The sections dealing with comets and double stars have been expanded. The Directors of these Observing Sections have prepared introductory observing guides to these fields of study.
First-time star gazers may find the simple star charts on page 92 useful for identifying the brightest stars and constellations. A circumpolar chart, with simple orientation instructions, is on page 93.
The final section contains a list of useful websites and a glossary, defining commonly used terminology.
The South African Astronomical Observatory has a special four-page supplement describing its activities and highlighting SALT, the Southern African Large Telescope, which is expected to be operational by the end of 2005.
With book prices typically in the three-digits, you will be pleasantly surprised to learn that the 2005 SkyGuide sells for only R50!
How to get your copy
Available mid-November 2004! Avoid disappointment and place an order now -- the 2004 SkyGuide was sold out in record time.
If you are a book seller, enquire from our Business Manager about the special discounts available to bookshops. Placing a bulk order early will avoid disappoinment! The ISSN Number for the SkyGuide is 0571-7191 is and the barcode no. is 9 770571 719021.
Contact the ASSA Business Manager, PO Box 9, Observatory, 7935 e-mail [email@example.com] to secure your copies.
What others have said...
"Whether you are a never-looked-up-at-the-night-sky novice or experienced professional, this Guide is packed with everything you need to know. Dont go out in the dark without one!"
-- Prof. TONY FAIRALL, Astronomy Dept., UCT and Iziko Planetarium

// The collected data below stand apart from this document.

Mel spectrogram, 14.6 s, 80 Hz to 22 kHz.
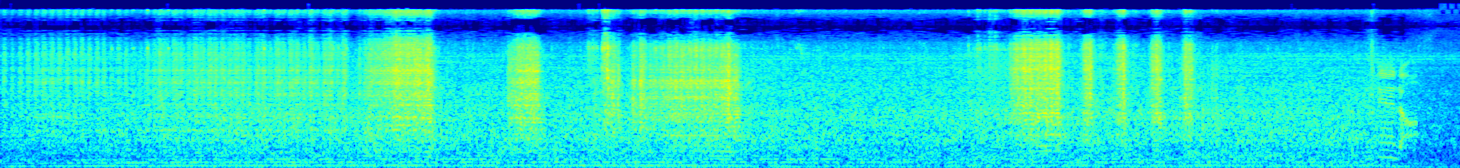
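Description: A 1984 Galaxy 3713 box fan runs on high with a steady broadband whoosh and low hum, broken by occasional rattles from a loose grill, recorded close by.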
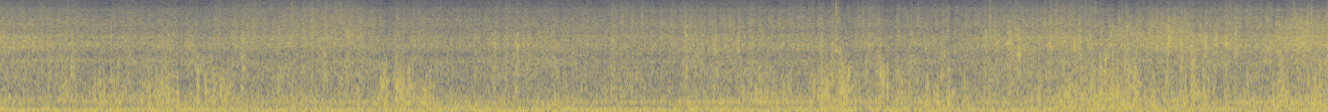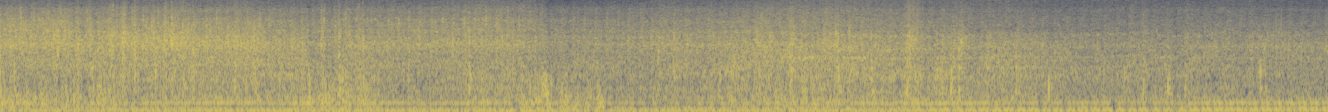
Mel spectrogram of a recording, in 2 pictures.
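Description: Bike tyres crunch and rattle over loose gravel at speed.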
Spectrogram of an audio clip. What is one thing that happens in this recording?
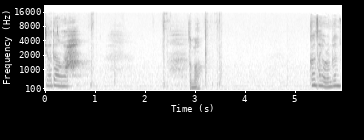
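A young woman speaks nearby in a questioning tone.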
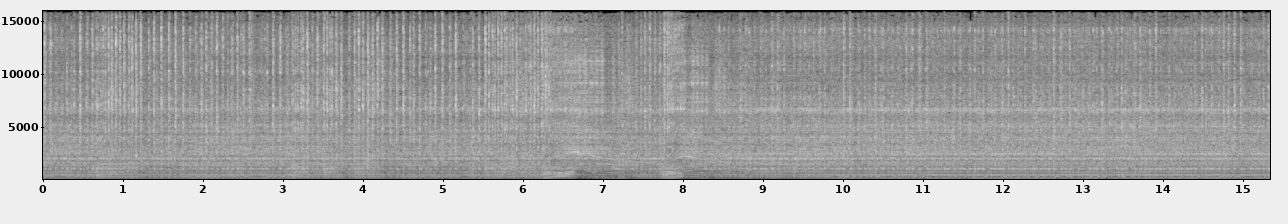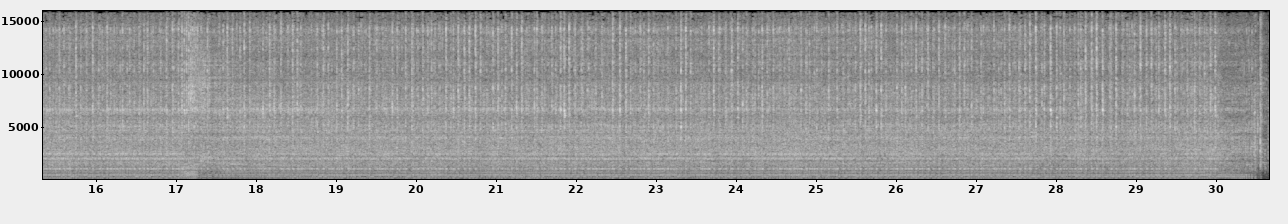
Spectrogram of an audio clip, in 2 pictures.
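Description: Hyundai multi-tool's petrol engine running steadily at idle just after a cold start, having sat unused for months in freezing weather. It is revved up and down twice about six to eight seconds in, and blipped briefly again about halfway through.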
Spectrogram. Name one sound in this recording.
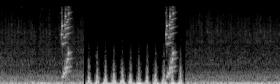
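A helicopter rotor thumps rapidly.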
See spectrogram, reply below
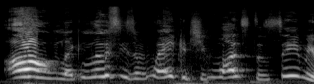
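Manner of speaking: thrilled voice, very high and very loud. Recapping his reaction to news that she woke up, imitating a very happy voice. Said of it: "His voice gets so happy".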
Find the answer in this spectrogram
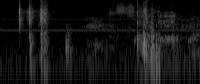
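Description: Handling noise: about four light, sharp clicks in the first half second, then a brief soft rustle about a second in.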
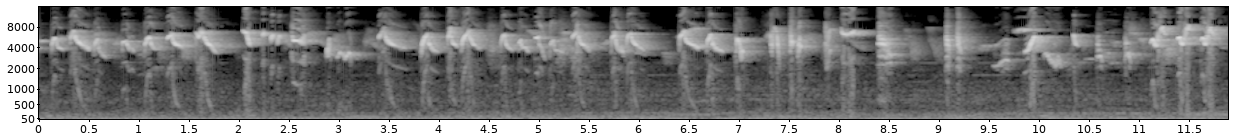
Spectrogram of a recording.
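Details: A captive Oriental white-eye entered in an online song contest, from Pontianak, West Kalimantan, sings a rapid, continuous stream of high, sweet chirps and twittering phrases, pausing only briefly between bursts.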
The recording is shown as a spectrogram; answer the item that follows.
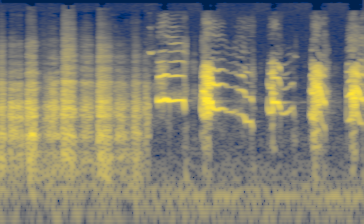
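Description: A dog whines in five high, wavering cries, the second sliding downward, after a stretch of quick, rough panting.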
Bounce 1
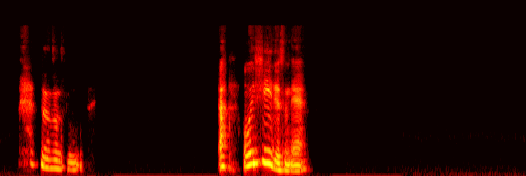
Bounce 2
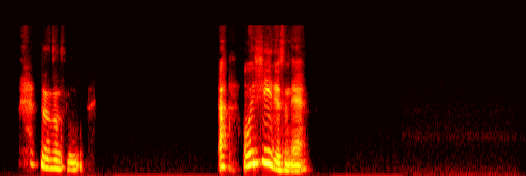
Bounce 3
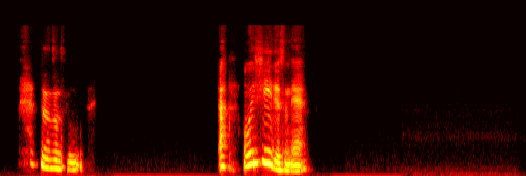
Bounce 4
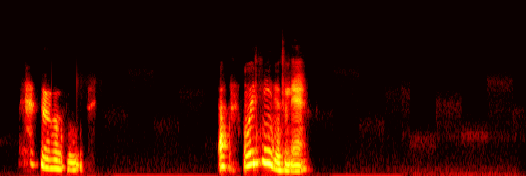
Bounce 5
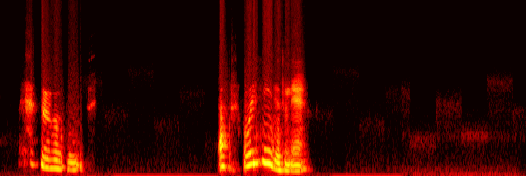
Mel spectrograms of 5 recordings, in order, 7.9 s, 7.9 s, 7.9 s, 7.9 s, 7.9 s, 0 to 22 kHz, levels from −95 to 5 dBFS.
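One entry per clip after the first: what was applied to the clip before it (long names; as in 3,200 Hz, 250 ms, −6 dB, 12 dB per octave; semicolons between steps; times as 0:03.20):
automatic gain control gain up to 12 dB; level −2 dB
low-shelf EQ 270 Hz +5.5 dB; level −1.5 dB
low-pass on a step sequencer 2.6 Hz 740–4,100 Hz
mu-law and A-law mismatch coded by mu; level −7 dB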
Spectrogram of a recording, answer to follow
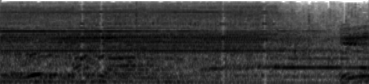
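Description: Arena sound of a live basketball game, carrying a steady high-pitched whine, with a lower steady tone joining about a second and a half in.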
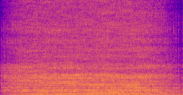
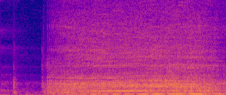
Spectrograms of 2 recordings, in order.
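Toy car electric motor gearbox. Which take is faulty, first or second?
second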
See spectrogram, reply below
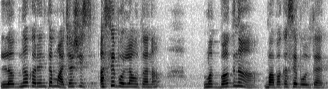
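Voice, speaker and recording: Woman playing a young bride, high pleading voice, tearful, storybook reading. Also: moderate pace, a little mellow, lightly acted.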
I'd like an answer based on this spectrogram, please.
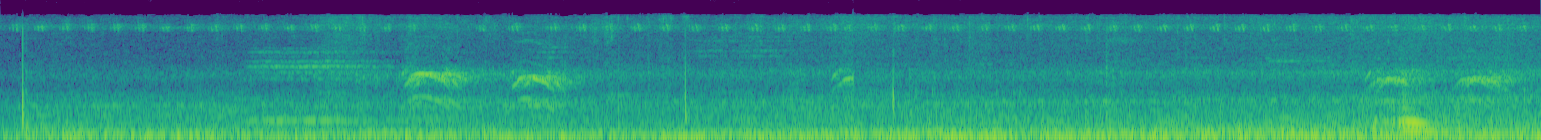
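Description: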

"A valuable resource for anyone needing information about astronomy, be they professional astronomers, dedicated amateurs, casual skygazers or concerned teachers.I keep a copy next to my telephone so I have quick access to all the necessary information I need to answer queries."
-- Prof. DERCK P. SMITS, Dept. Maths, Applied Maths & Astronomy, UNISA
About the cover photo
This deepfield image by Robert Gendler of a 3° by 4° area in Orion includes at bottom right, Zeta Orionis (Alnitak), the westernmost star in Orion's belt, and close to it NGC 2024, the Flame Nebula, as well as the elusive Horsehead Nebula. At the top right is the Great Nebula in Orion (M42) which is at the centre of the' Sword of Orion'. The image is a mosaic assembled from over 20 hours of exposures, using three different telescopes. Further details and more images at [http://www.robgendlerastropics.com/] The image is © Robert Gendler 2004 and is reproduced with permission.